       So in conclusion, Home Alone: The Game is pretty good, at least as far as board games go. The game does as good a job of recreating Kevin's heroic attempt to protect his house from the Wet Bandits as a board game can be expected to, and the experience doesn't feel nearly as tedious as the average board game. It's no Super Mario World or Sonic The Hedgehog, but it's a fun little distraction that will keep you entertained in times of power outages or also if you're poor. It's also important to note that Home Alone: The Game was put out by a company called Toy Headquarters, better known to many of you as THQ. In addition to this nice little board game, they published a pair of rather shitty Home Alone video games for the NES and Game Boy. They also published Wayne's World, Where's Waldo, a SNES port of Pit-Fighter, and many other notoriously bad games. Then in 1998, THQ partnered with the Aki Corporation to make one of the best wrestling games ever released, WCW/nWo Revenge for the Nintendo 64. The game was an instant classic, and two more hit games followed on the same engine, WWF Wrestlemania 2000 in 1999 and WWF No Mercy in 2000. After that, the partnership dissolved and THQ struck on their own and made a bunch of mediocre wrestling games that the fanboys will try and convince you are just as good as No Mercy; they're not even half as good. But they sell well, and between the Smackdown vs. Raw franchise, the Saint's Row games, and a critically acclaimed Wii game, de Blob, THQ earns enough money to churn out dreck like All Star Cheer Squad, Battle of the Bands, Bratz: Super Babyz, and World Championship Paintball.

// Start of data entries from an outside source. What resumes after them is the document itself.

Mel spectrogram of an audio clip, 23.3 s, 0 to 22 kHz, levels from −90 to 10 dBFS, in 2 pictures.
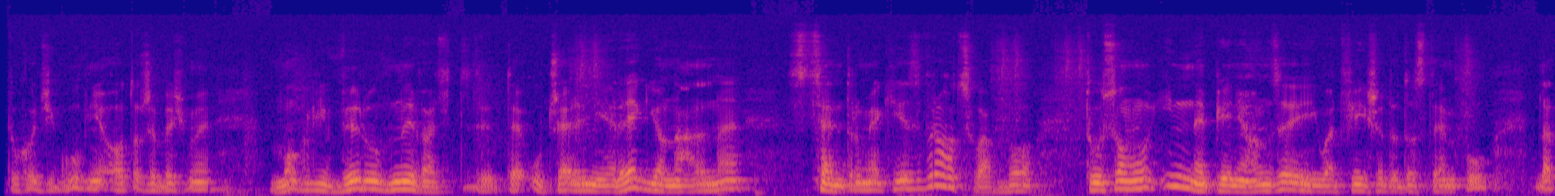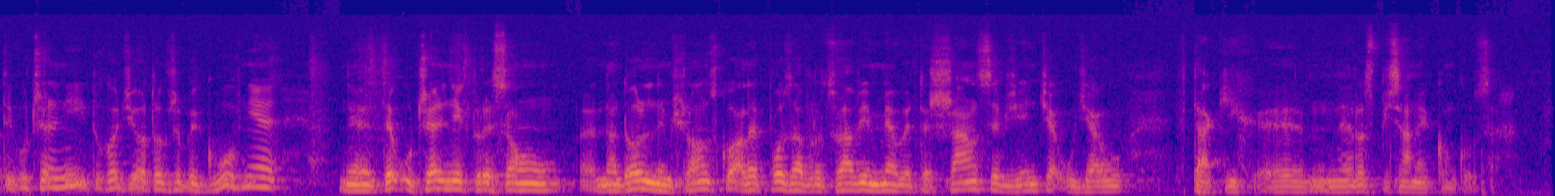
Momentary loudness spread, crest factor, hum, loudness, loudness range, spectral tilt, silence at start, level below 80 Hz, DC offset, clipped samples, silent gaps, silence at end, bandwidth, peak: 10 LU; 18 dB; none; -29 LUFS; 5 LU; -6.5 dB/octave; 0.05 s; -64 dBFS; under 0.1%; under 0.1%; none; 0.3 s; 17 kHz; -12 dBFS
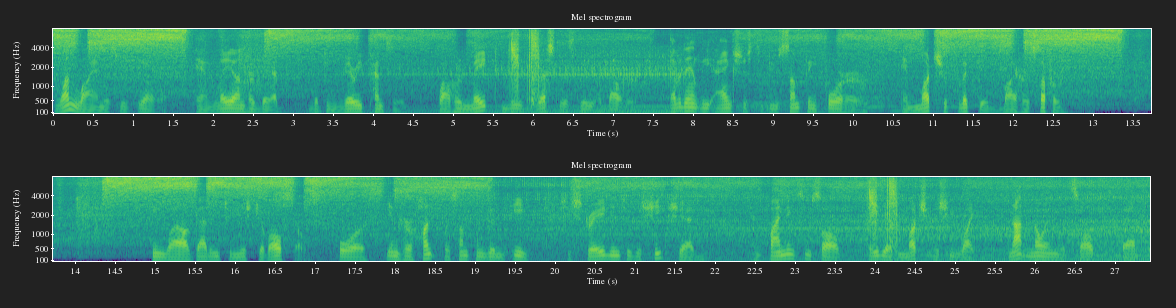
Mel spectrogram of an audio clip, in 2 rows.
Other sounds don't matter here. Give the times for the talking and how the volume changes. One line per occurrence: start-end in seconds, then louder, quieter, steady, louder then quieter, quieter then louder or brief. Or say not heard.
0.0-12.7 steady
14.9-27.4 steady.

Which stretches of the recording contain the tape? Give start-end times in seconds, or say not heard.
5.7-6.2, 23.9-24.4.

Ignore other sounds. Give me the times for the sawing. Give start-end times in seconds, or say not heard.
not heard.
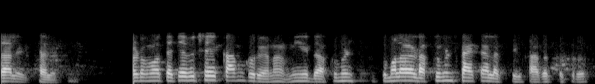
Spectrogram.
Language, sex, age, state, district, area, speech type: Marathi, male, 60+, Maharashtra, Sindhudurg, rural, conversation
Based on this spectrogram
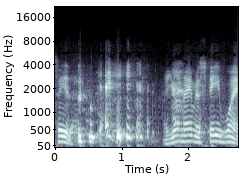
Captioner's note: laughing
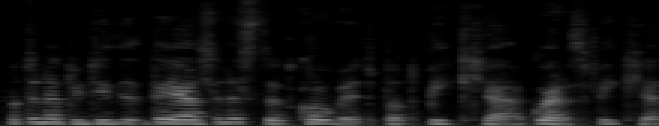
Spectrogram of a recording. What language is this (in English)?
Welsh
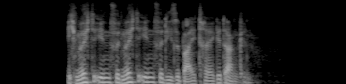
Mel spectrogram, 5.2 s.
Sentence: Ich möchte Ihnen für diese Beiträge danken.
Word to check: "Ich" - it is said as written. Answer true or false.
true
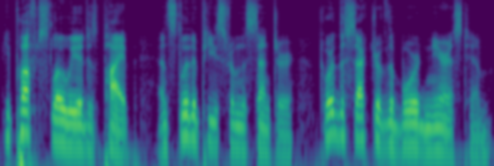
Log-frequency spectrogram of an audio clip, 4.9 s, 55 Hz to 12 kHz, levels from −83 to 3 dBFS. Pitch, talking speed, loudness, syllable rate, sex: 105 Hz, 255 wpm, -23 LUFS, 6.6 syllables/s, male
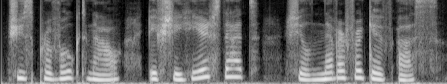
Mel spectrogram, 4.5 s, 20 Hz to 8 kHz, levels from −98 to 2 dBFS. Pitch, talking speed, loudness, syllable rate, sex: 220 Hz, 145 wpm, -16 LUFS, 4.3 syllables/s, female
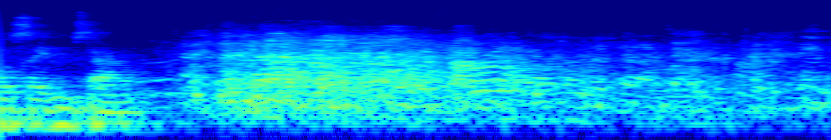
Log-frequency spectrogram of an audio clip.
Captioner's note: laughter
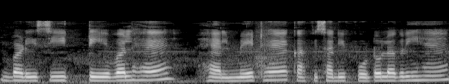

They really should hire me as a consultant; if they want to continue to spend all their WWE-related profits on moronic bullshit that no one will buy, I'd be more than willing to help design it.


Posted by: Syd Lexia